Gillie Drinkall is a CAFOD school volunteer who has been visiting schools in South London to talk about Zimbabwe, and to introduce the Lent Give it up challenge.
A primary school in South London. A very small boy approached me and apologised for not being at my previous assembly as he was in hospital. He then confided, with breathless excitement, “It’s my birthday in six days’ time!”. I wished him “Happy Birthday … in six days’ time” and turned to a slightly older boy who wanted to know how to give money to CAFOD as soon as possible. I was reminded how much I enjoy talking to small children.
I have scheduled visits to an unusually high number of schools this Lent to share stories from Zimbabwe and to talk about the Give it up challenge. As ever, until the first assembly unfolds, I am never quite sure how the children will respond. This time I was going to try and show all the schools the short film featuring Svondo and his mother Marian who live in Zimbabwe.
I asked the children to think about their favourite games, and they very much enjoyed discussing this, and I enjoyed the variety of answers – cricket in Lewisham, a posse of chess enthusiasts in Mortlake and lots of footballers in Tooting. I did find that the level of escalating noise slightly alarming as they shared their enthusiasms with their neighbours. I quickly moved on to the more thought-provoking issue of why someone might not be able to play their favourite game (homework was a reassuringly sensible reason why not). This led on to the introduction of the topic of malnutrition and then the concept of the UN Rights of the Child which interested the older years.
I explained that around the world malnutrition stops some children from being able to play, about how malnutrition is when you don’t have the right nutrients to be healthy, and that this can happen when people do not have enough food to eat. It stops children from having enough energy to play. I then introduced the idea of rights, and explained that every child has the right to food and the right to play.
Svondo’s mother Marian said “A malnourished child is always tired.
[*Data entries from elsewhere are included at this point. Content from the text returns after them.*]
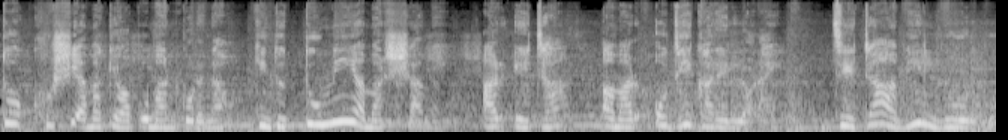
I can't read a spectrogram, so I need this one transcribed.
যত খুশি আমাকে অপমান করে নাও কিন্তু তুমি আমার স্বামী আর এটা আমার অধিকারের লড়াই যেটা আমি লড়বো।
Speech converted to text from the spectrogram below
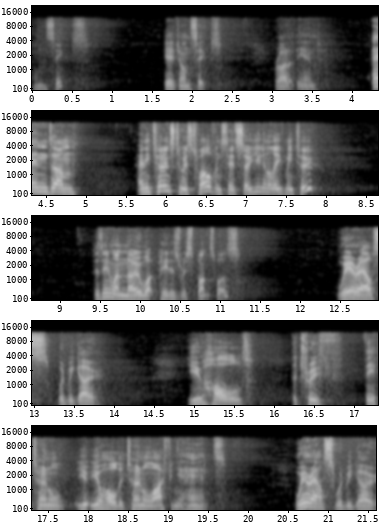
John 6? Yeah, John 6, right at the end. And, um, and he turns to his 12 and says, So you're going to leave me too? Does anyone know what Peter's response was? Where else would we go? You hold the truth, the eternal, you, you hold eternal life in your hands. Where else would we go?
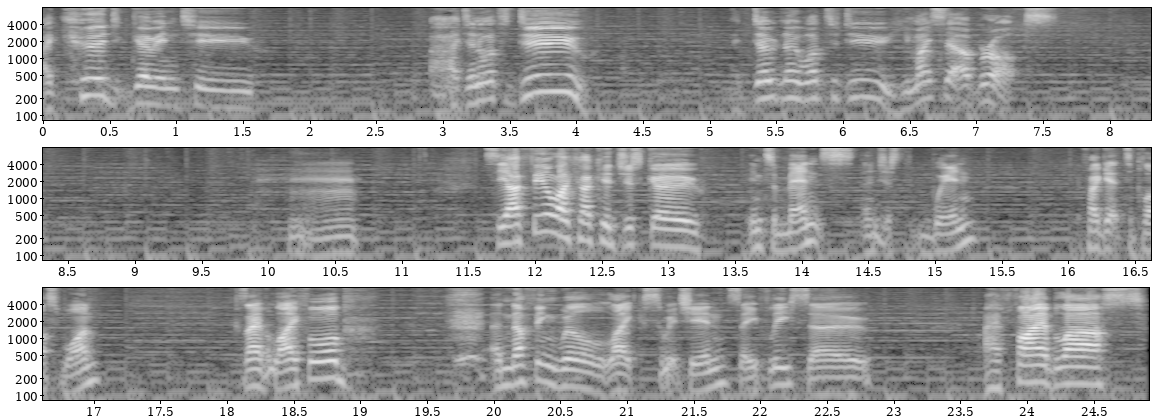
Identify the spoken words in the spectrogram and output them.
I could go into... I don't know what to do! I don't know what to do. He might set up rocks. Hmm. See, I feel like I could just go into Mence and just win. If I get to plus one. Because I have a Life Orb. and nothing will, like, switch in safely, so... I have Fire Blast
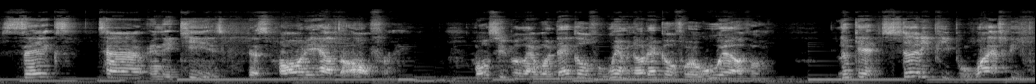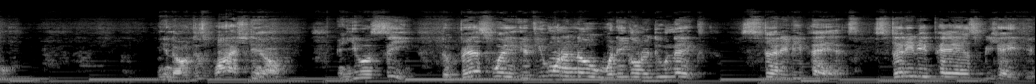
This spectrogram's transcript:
Sex, time, and their kids. That's all they have to offer. Most people are like, well, that go for women. No, that go for whoever. Look at, study people, watch people. You know, just watch them. And you will see. The best way, if you want to know what they're going to do next, study their past. Study their past behavior,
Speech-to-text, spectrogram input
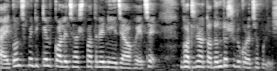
রায়গঞ্জ মেডিকেল কলেজ হাসপাতালে নিয়ে যাওয়া হয়েছে। ঘটনার তদন্ত শুরু করেছে পুলিশ।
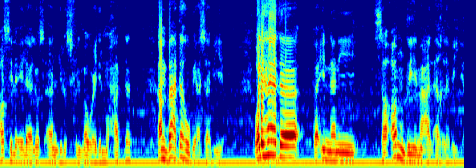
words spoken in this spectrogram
أصل إلى لوس أنجلوس في الموعد المحدد. أم بعده بأسابيع. ولهذا فإنني سأمضي مع الأغلبية.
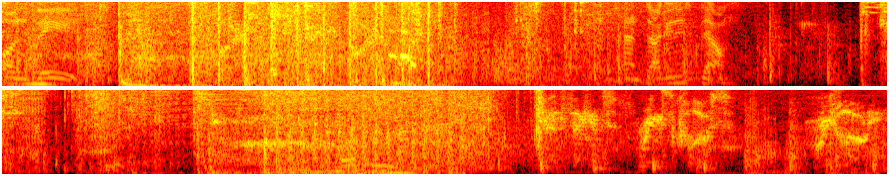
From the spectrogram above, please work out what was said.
Unveiled. Antagonist down. Open minds. Ten seconds. Rings close. Reloading.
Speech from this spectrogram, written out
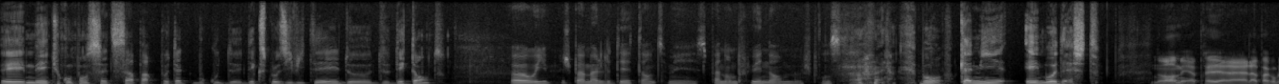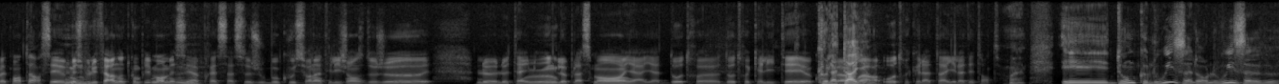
Et, mais tu compenses cette- ça par peut-être beaucoup de- d'explosivité, de, de détente? Euh, oui, j'ai pas mal de détente, mais c'est pas non plus énorme, je pense. Bon, Camille est modeste. Non, mais après, elle n'a pas complètement tort. C'est, Mais je veux lui faire un autre compliment. Mais c'est Mm. après, ça se joue beaucoup sur l'intelligence de jeu, le, le timing, le placement. Il y a, il y a d'autres, euh, d'autres qualités euh, qu'on Que la taille. avoir, autres que la taille et la détente. Et donc Louise, alors Louise, euh,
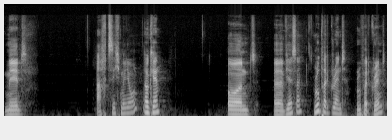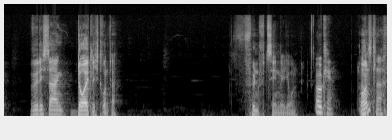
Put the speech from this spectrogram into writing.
mit 80 Millionen. Okay. Und, äh, wie heißt er? Rupert Grint. Rupert Grint, würde ich sagen, deutlich drunter. 15 Millionen. Okay. Und? Alles klar.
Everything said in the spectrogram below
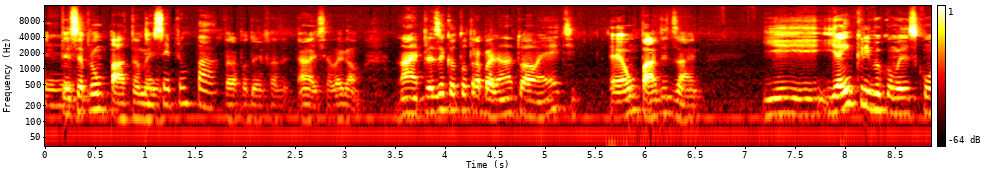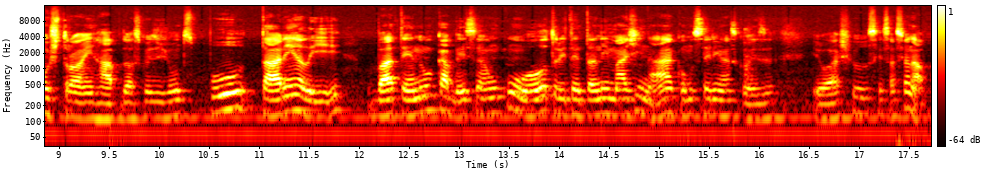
É, Tem sempre um pá também, Tem sempre um par. pra poder fazer. Ah, isso é legal. Na empresa que eu tô trabalhando atualmente, É um par de design. E, e é incrível como eles constroem rápido as coisas juntos por estarem ali batendo cabeça um com o outro e tentando imaginar como seriam as coisas. Eu acho sensacional.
She or he never plays with others.”
Technological challenges seem to be a part of an education volunteer’s life but happily, so far with the involvement of one teacher, two headteachers, a couple of technologically minded year 6s and myself, we have risen to the challenge and shown the film.
The film was watched intently by all children from reception to year 6. Thanks to training from CAFOD partners, Marian and her community have learned how to set up a community garden. My questions regarding the nutritional qualities of peanut butter, Svondo’s football, the types of vegetables the family grow, how solar panels are helping the community, and what sort of animals the fences would keep out were all answered impeccably.
The children then held hands to form a chain illustrating the concept that they, as part of CAFOD, are the link which enables us to provide training, support, peanut butter and a bright future to families in Zimbabwe and elsewhere. I left them to consider what they could give up this Lent to support more people like Svondo and his family. By giving things up and donating the money to CAFOD they could help turn fast food into fresh food.
The high quality material produced by the education team has relatable stories, children’s prayers and uplifting photos. As we progress through Lent I expect to be inspired, as always, by the thought the children give to these weighty topics.
Thank you to everyone who has donated to the Lent Appeal. Your gifts will change lives around the world. And if you donated between 13 February and 12 May, the UK Government will double your donation, giving twice the number of children the opportunity to grow up healthy and strong.
Even if match funding has finished you can still donate to our Lent appeal
Watch Svondo’s film: